Records drawn from a dataset:

----

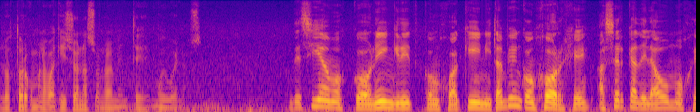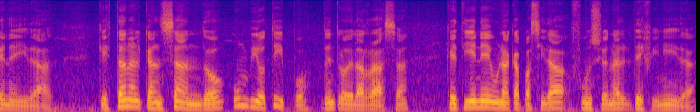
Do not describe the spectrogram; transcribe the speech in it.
los toros como las vaquillonas, son realmente muy buenos. Decíamos con Ingrid, con Joaquín y también con Jorge acerca de la homogeneidad, que están alcanzando un biotipo dentro de la raza que tiene una capacidad funcional definida.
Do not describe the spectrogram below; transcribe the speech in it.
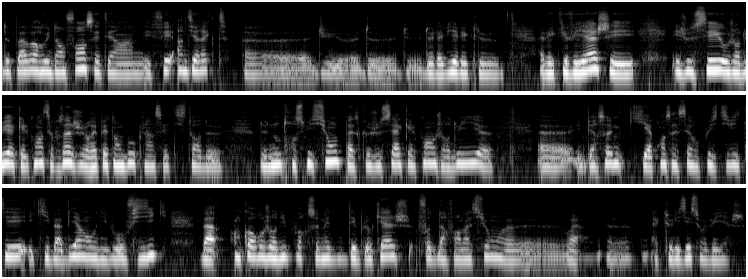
ne pas avoir eu d'enfants, c'était un effet indirect du, de, de, la vie avec le, avec le VIH, et, et je sais aujourd'hui à quel point, c'est pour ça que je répète en boucle, hein, cette histoire de, de non-transmission, parce que je sais à quel point aujourd'hui, une personne qui apprend sa séropositivité et qui va bien au niveau physique, va encore aujourd'hui pouvoir se mettre des blocages faute d'informations information euh, voilà, euh, actualisée sur le VIH.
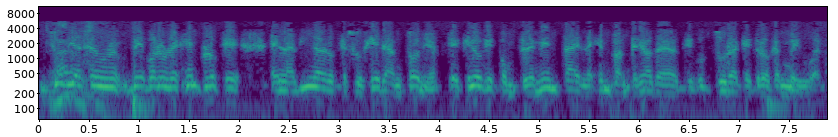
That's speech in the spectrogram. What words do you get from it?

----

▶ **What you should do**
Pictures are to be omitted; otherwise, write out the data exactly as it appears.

▶ **Task output**
Do not describe the spectrogram; transcribe the speech in it.
los toros como las vaquillonas, son realmente muy buenos. Decíamos con Ingrid, con Joaquín y también con Jorge acerca de la homogeneidad, que están alcanzando un biotipo dentro de la raza que tiene una capacidad funcional definida.
Do not describe the spectrogram below; transcribe the speech in it.
ne pas avoir eu d'enfants, c'était un effet indirect du, de, de, la vie avec le, avec le VIH, et, et je sais aujourd'hui à quel point, c'est pour ça que je répète en boucle, hein, cette histoire de, de non-transmission, parce que je sais à quel point aujourd'hui, une personne qui apprend sa séropositivité et qui va bien au niveau physique, va encore aujourd'hui pouvoir se mettre des blocages faute d'informations information euh, voilà, euh, actualisée sur le VIH.
That's speech in the spectrogram. What words do you get from it?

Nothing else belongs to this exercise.